A teenage prodigy appearing on a popular game show entitled “The Most Intelligent” was asked by the somewhat austere but spirited host “imagine that you’re 35 years old. More than anything else, what do you want to be?” Without batting an eyelash, the young man simply answered “free.” Less than 4 months later, he would be dead.
A recent article in Moskovsky Komsomolets outlined the tragic life of a boy hailed as the “genius from Melitopol,” a small city in the southeast of Ukraine. Sergey Reznichenko became famous after appearing on a Russian version of the UK quiz show “Britain’s Brainiest Kid” at the age of 13. Many expected him to go on and do great things. A poetry writing polyglot who excelled in mathematics and the sciences, Sergey began studying economics at the Zaporizhzhya National University in Ukraine when he was only 15 years old.
However, his terse call for freedom revealed deep cracks in a young man whose genius had led him to fall out of step with the world.
Sergey’s childhood neighbors described his mother as a domineering and reclusive woman who was believed to be a fanatical Jehovah’s Witness. Forbidden to have friends as perennially drawn curtains cut him off from the outside world, Sergey struggled with the burden of isolation that was breed both through nature and nurture. Learning to read by the age of two and having memorized the periodic table, he lived a highly cerebral existence with little social interaction. One of his neighbors noticed the contrast between his life and that of the other neighborhood children.
“From childhood, she kept a tight leash on her son. While Sergei’s peers kicked a ball around in the yard, he worked from morning till night cramming math formulas to learn the fundamentals of chemistry and physics, basically swallowing a scientific encyclopedia. She decided to make her son a Superman with unique gifts. And she was willing to do it through any means necessary,” as cited by Moskovski Komosololets daily.
When he finally broke away from his mother to attend college some 74 miles from home, he was ecstatic, the newspaper reports. Like most rebellious teenagers, he began drinking and smoking. But even in university, Sergey increasingly withdrew into an internal world fueled by anime and the internet. In his last days, his friends remembered how Sergey anguished over his desire to escape the trappings of his youth: “If I were older, it would be easier to live, because now no one takes me seriously,” as cited by the paper.
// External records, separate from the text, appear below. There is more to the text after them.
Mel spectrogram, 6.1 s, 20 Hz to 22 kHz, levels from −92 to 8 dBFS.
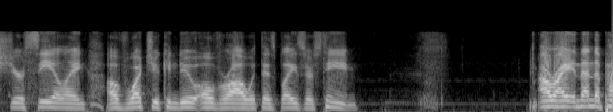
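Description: No faults are present in this speech clip; the G.722 wideband telephone coding at 48 kbit/s band-limits it at about 7.7 kHz with light coding hiss.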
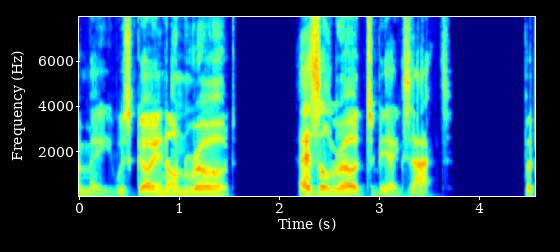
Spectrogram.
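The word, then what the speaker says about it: Hessle: It's not Hessel, it's Hazel. Like that song Liza with a Z, 'cause S spells Lisa.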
By late January 2011, Sergey’s dormitory was mostly empty as almost everyone had gone home for vacation. Having recently fallen into a deep depression, he increasingly cultivated illusions of grandeur. According to a friend, on the last day of Sergey’s life, she noticed how he had become more and more disconnected from reality.
“He started talking about the rebirth of a man calling himself God. He seriously believed that the power of thought can change the present. That was our last conversation, and in seven hours, I would learn he was gone,” as cited by the daily.
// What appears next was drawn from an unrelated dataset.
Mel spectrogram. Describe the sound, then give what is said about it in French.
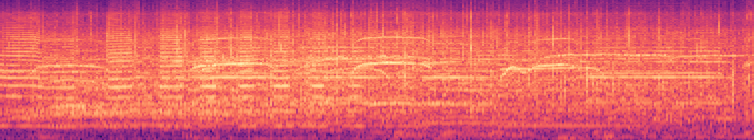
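Sustained audience applause and cheering during a final ovation for a performer at a live event: dense, steady clapping holds level throughout, with high whistle-like tones and shouts riding over it. “Une dernière ovation pour Sébastien d'Estremo. Allez, Sébastien, une dernière fois. Allez, pour le public.”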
Deep into the night on the first of February, after spending hours playing an immersive and highly competitive online game, Sergey emerged victorious. One of his stunned competitors sent him a message which read “you are God!” Getting up from his computer, Sergey walked into the corridor, broke a window, and jumped out onto the street below. His body was found by cleaners the next morning. A handwritten note was left in his room. It simply stated, “I am God.”
Sergey Reznichenko is the second child genius who competed on The Most Intelligent to kill himself in recent memory. Maxim Mosni also received nationwide acclaim when he appeared on the show at the age of 12.
According to his friend Emma, a highly competitive academic competition known as the olympiad and low self-esteem ultimately drove Maxim over the edge.
“I know exactly why Max died…the he fact that over the last year he has not won a single olympiad. He was so worried, saying: ‘I at least used to be someone who was needed because of his intelligence, and now … I did not win anything this year … I'm not very smart. Who needs me now? Why do I need to live,’” as cited by Moskovski Komosololets.
On the 10th of May 2010, Maxim was found hanging from his balcony with his computer cord wrapped around his neck.
The cost of genius
The story of the tortured genius is one that saturates our popular consciousness. Chess Master Bobby Fisher and the Nobel Economic Laureate John Nash both received the Hollywood treatment for the perils their brilliance brought them. And while those who survive the burden of their genius can have their stories woven into tales of inspiration, for many, the reality can be far grimmer. But what makes many of our most gifted minds go over the edge?
Past studies had found some connection between intelligence and suicide levels. One of the most famous is the ongoing Genetic Study of Genius. Between 1920 and 1921, educational psychologist Lewis Terman decided to study the entire life cycles of 1,528 Californian children born between the years 1920 and 1921. On surprising fact of the study was that suicide rates for gifted individuals were three times the national average.
Other studies have shown that people of greater intelligence often come from families with histories of mental illness, increasing the instances of schizophrenia and bipolar disorder.
And last year, researchers at Stockholm's Karolinska Institute may have discovered the reason why. The study found that lower levels of dopamine are common among both those who are highly intelligent and those who suffer from schizophrenia.
As one of the researchers behind the study ultimately concluded, the very ability to think outside of the box might come from the fact one’s box was never very sturdy to begin with.